The Pacific Northwest produces a lot of candidates for the field of survival, evasion, resistance and escape, commonly referred to as SERE, because outdoor activities and camping are such a big part of the lifestyle there, Kearns said. Good pararescue recruits tend to come from California because of the surfer lifestyle and strong swimming capabilities.
“Saving lives really appeals to them,” he said.
The squadron has recruiters in 100 locations across the country, many of them near college campuses, all reporting back to Randolph Air Force Base.
Sometimes, finding recruits means hosting leadership or fitness events with an athletics program at a college or high school. These can incorporate current or past members of special operations to share their stories.
‘Human weapon system’ Vandevender said the new strategies are also rewarding for the recruiters, who want to see the candidates they send to the Air Force succeed.
“We’re here to set you up for success now,” he said. “In the past, we were here to process you and get you into training. We want everybody to have the best chance to earn their beret. We’re not going to send you until you’re ready for that.”

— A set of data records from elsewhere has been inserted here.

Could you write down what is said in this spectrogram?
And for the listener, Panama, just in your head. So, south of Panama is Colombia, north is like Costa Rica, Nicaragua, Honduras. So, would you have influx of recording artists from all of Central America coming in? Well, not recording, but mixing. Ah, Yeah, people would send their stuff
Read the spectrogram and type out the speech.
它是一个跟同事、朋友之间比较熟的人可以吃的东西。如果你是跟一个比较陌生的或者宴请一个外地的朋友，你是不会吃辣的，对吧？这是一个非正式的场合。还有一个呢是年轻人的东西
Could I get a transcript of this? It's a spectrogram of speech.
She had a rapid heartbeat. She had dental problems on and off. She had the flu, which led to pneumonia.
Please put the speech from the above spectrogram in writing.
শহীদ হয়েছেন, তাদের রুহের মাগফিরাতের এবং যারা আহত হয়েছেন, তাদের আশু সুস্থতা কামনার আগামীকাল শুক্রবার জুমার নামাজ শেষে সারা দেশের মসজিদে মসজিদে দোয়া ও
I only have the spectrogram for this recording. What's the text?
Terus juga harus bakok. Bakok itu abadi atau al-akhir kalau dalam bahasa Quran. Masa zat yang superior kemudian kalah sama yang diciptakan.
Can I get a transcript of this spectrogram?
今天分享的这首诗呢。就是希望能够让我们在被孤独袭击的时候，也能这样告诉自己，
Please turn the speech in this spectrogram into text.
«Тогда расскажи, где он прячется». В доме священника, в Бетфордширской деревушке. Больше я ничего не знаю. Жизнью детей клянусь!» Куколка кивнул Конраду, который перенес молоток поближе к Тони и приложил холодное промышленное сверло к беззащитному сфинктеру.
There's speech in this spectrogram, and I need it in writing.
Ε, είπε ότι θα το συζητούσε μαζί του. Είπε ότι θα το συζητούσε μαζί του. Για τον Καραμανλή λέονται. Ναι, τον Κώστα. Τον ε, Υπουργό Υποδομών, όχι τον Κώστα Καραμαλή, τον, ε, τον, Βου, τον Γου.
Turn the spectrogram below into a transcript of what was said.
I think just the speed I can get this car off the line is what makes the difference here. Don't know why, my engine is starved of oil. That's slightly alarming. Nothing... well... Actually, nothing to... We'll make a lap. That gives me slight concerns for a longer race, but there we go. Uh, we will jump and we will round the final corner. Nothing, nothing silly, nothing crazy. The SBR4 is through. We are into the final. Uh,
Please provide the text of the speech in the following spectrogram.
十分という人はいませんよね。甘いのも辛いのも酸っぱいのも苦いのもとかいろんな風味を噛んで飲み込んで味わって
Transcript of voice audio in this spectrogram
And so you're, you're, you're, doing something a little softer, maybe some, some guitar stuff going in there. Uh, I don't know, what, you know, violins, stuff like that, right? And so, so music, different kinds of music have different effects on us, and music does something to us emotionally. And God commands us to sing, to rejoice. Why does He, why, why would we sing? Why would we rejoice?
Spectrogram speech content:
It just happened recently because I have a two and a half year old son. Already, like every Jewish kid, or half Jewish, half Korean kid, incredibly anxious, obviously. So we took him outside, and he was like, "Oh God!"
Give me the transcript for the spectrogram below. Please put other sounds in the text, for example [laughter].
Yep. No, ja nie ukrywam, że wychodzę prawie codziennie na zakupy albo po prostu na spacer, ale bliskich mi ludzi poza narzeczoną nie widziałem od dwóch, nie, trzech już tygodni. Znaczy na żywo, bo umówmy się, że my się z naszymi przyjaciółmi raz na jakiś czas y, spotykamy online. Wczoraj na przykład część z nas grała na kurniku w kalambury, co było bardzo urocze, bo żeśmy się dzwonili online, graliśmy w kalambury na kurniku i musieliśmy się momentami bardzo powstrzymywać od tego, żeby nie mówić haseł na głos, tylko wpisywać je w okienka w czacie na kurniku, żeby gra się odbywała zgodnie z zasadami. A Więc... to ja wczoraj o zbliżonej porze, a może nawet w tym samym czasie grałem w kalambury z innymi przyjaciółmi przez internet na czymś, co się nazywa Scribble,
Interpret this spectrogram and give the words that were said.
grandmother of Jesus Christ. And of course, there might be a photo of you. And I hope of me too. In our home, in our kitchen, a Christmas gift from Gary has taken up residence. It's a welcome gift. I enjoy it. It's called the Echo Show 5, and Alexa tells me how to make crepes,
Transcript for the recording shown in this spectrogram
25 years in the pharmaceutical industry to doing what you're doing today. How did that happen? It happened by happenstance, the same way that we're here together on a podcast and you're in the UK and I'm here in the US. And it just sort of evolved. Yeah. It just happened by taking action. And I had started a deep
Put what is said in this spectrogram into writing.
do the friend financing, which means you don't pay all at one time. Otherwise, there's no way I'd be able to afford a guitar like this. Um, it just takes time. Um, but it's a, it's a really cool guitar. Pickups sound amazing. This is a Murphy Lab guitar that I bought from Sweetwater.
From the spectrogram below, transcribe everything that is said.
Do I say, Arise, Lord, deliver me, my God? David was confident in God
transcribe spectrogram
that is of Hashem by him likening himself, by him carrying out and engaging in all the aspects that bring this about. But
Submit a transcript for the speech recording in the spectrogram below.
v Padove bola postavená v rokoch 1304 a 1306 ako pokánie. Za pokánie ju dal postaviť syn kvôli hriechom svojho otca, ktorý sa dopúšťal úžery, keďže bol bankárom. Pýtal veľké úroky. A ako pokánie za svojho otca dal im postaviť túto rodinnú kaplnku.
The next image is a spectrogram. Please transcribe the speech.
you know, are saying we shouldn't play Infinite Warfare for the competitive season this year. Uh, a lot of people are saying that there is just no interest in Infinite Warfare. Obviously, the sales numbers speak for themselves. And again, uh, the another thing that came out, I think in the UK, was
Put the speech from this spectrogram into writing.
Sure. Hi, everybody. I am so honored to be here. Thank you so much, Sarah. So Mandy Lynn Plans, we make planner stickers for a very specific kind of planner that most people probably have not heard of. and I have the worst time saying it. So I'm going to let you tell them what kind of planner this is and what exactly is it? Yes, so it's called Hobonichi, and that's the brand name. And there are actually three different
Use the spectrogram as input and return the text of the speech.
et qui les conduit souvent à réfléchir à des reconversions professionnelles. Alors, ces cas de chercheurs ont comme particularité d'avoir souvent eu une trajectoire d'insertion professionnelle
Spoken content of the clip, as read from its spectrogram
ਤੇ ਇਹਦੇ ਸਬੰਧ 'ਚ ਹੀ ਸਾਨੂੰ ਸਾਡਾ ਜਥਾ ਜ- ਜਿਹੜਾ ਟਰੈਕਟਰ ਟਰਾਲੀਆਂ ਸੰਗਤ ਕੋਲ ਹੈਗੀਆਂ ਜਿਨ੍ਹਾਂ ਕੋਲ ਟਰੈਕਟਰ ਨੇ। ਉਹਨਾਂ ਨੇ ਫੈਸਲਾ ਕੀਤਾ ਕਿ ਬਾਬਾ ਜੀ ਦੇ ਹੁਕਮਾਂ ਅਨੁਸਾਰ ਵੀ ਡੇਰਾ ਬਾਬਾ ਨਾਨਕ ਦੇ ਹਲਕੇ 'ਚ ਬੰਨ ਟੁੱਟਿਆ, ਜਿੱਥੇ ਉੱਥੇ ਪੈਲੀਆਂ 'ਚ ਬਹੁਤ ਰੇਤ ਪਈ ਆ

Kevin Lee Fuller, a 21-year-old student in Saline, Mich., said he’s been working with a special operations recruiter to join the Air Force’s pararescue field. His original interest was to be an Army Ranger but he prefers the idea of saving lives.
“[My recruiter] Tech. Sgt. Jerimiah Baumgartner has been really helpful,” Fuller said. “He’s taught me a lot about what I’m getting into. We’ve done a lot of water confidence exercises.”
Once recruits are ready, they participate in the new eight-week Battlefield Airmen preparatory course at Lackland. The course is designed to further prepare airmen before they arrive for training in their chosen field, and it uses professional athlete-level sports medicine technology to prevent injuries and optimize performance.
“They are treated as elite athletes,” said Kerns, who went through an abridged weeklong version of the course along with his recruiters. “Similar to an aircraft, this is a human weapon system. There’s so much training that goes in to making you mentally, physically and emotionally resilient to be able to handle all these missions.”
Fuller said he’s happy to take the course on his way to pararescue training.
“We’ll be learning about techniques to just become a better athlete in general. I wrestled a lot, but I never had tutelage to that extent,” he said.
For recruits who don’t make it through special operations training, 98 percent are reclassified into a new job in the Air Force.